_EXERCISE_. An exact repetition of the data is required; no picture should appear in it.

:: DATASET EXCERPTS

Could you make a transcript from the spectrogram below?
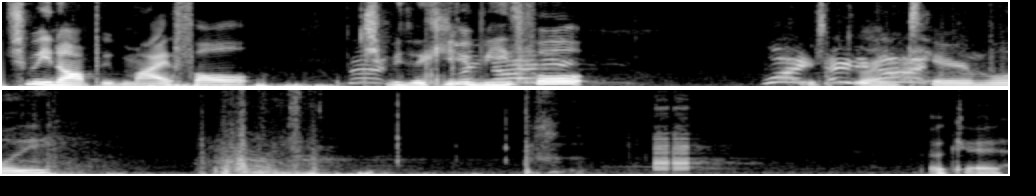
should be not be my fault. Should be the QB's fault. He's 80 throwing terribly. Okay.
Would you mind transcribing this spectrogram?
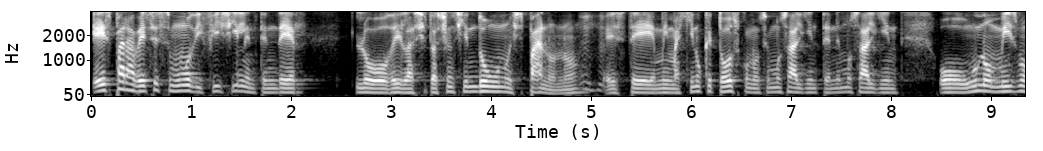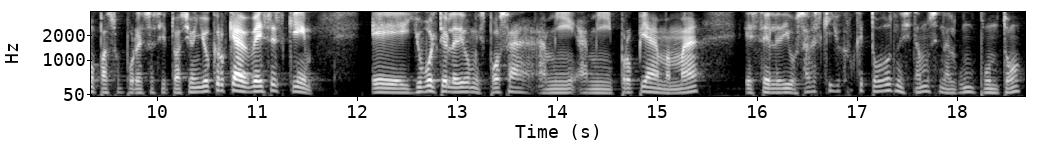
es para veces uno difícil entender lo de la situación siendo uno hispano, ¿no? Este, me imagino que todos conocemos a alguien, tenemos a alguien, o uno mismo pasó por esa situación. Yo creo que a veces que eh, yo volteo y le digo a mi esposa, a mi, a mi propia mamá, este, le digo, ¿sabes qué? Yo creo que todos necesitamos en algún punto,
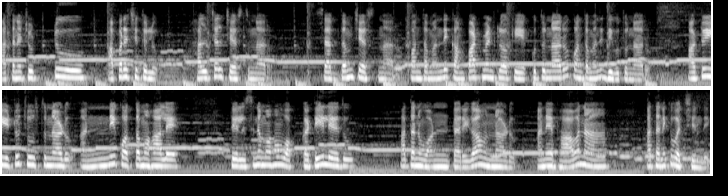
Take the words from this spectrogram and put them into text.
అతని చుట్టూ అపరిచితులు హల్చల్ చేస్తున్నారు శబ్దం చేస్తున్నారు. కొంతమంది కంపార్ట్మెంట్లోకి ఎక్కుతున్నారు కొంతమంది దిగుతున్నారు. అటు ఇటు చూస్తున్నాడు. అన్నీ కొత్త మొహాలే. తెలిసిన మొహం ఒక్కటీ లేదు. అతను ఒంటరిగా ఉన్నాడు అనే భావన అతనికి వచ్చింది.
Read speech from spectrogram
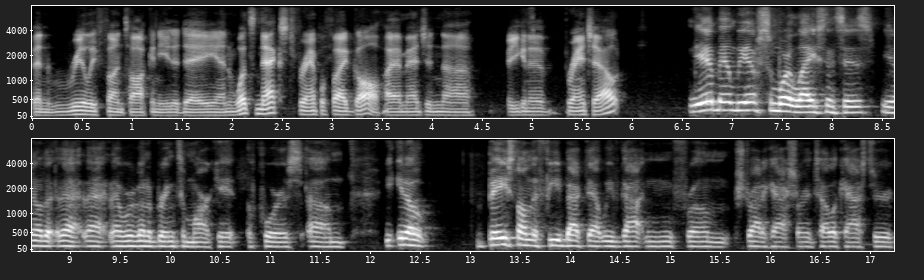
been really fun talking to you today. And what's next for Amplified Golf? I imagine, uh, are you going to branch out? Yeah, man, we have some more licenses, you know, that that that, we're going to bring to market, of course. Um, you know, based on the feedback that we've gotten from Stratocaster and Telecaster,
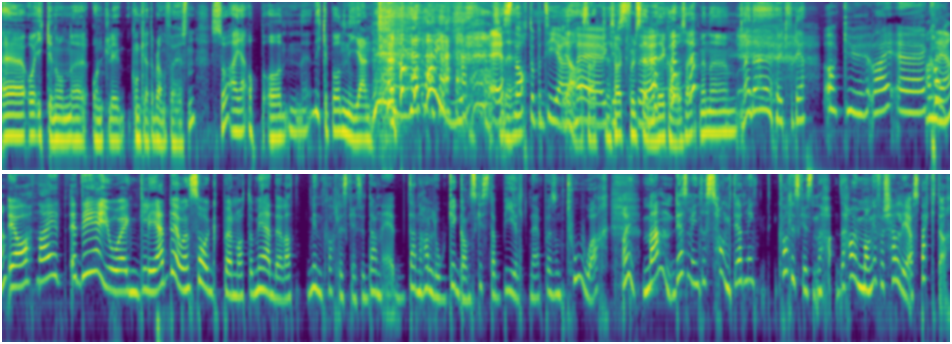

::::

_WRITTEN ANSWER_.
Could you make a transcript from the spectrogram below?
should be not be my fault. Should be the QB's fault. He's 80 throwing terribly. Okay.
Would you mind transcribing this spectrogram?
es para veces uno difícil entender lo de la situación siendo uno hispano, ¿no? Este, me imagino que todos conocemos a alguien, tenemos a alguien, o uno mismo pasó por esa situación. Yo creo que a veces que eh, yo volteo y le digo a mi esposa, a mi, a mi propia mamá, este, le digo, ¿sabes qué? Yo creo que todos necesitamos en algún punto,
Take the words from this spectrogram and put them into text.
అతని చుట్టూ అపరిచితులు హల్చల్ చేస్తున్నారు శబ్దం చేస్తున్నారు. కొంతమంది కంపార్ట్మెంట్లోకి ఎక్కుతున్నారు కొంతమంది దిగుతున్నారు. అటు ఇటు చూస్తున్నాడు. అన్నీ కొత్త మొహాలే. తెలిసిన మొహం ఒక్కటీ లేదు. అతను ఒంటరిగా ఉన్నాడు అనే భావన అతనికి వచ్చింది.
Read speech from spectrogram
been really fun talking to you today. And what's next for Amplified Golf? I imagine, uh, are you going to branch out? Yeah, man, we have some more licenses, you know, that that that, we're going to bring to market, of course. Um, you know, based on the feedback that we've gotten from Stratocaster and Telecaster,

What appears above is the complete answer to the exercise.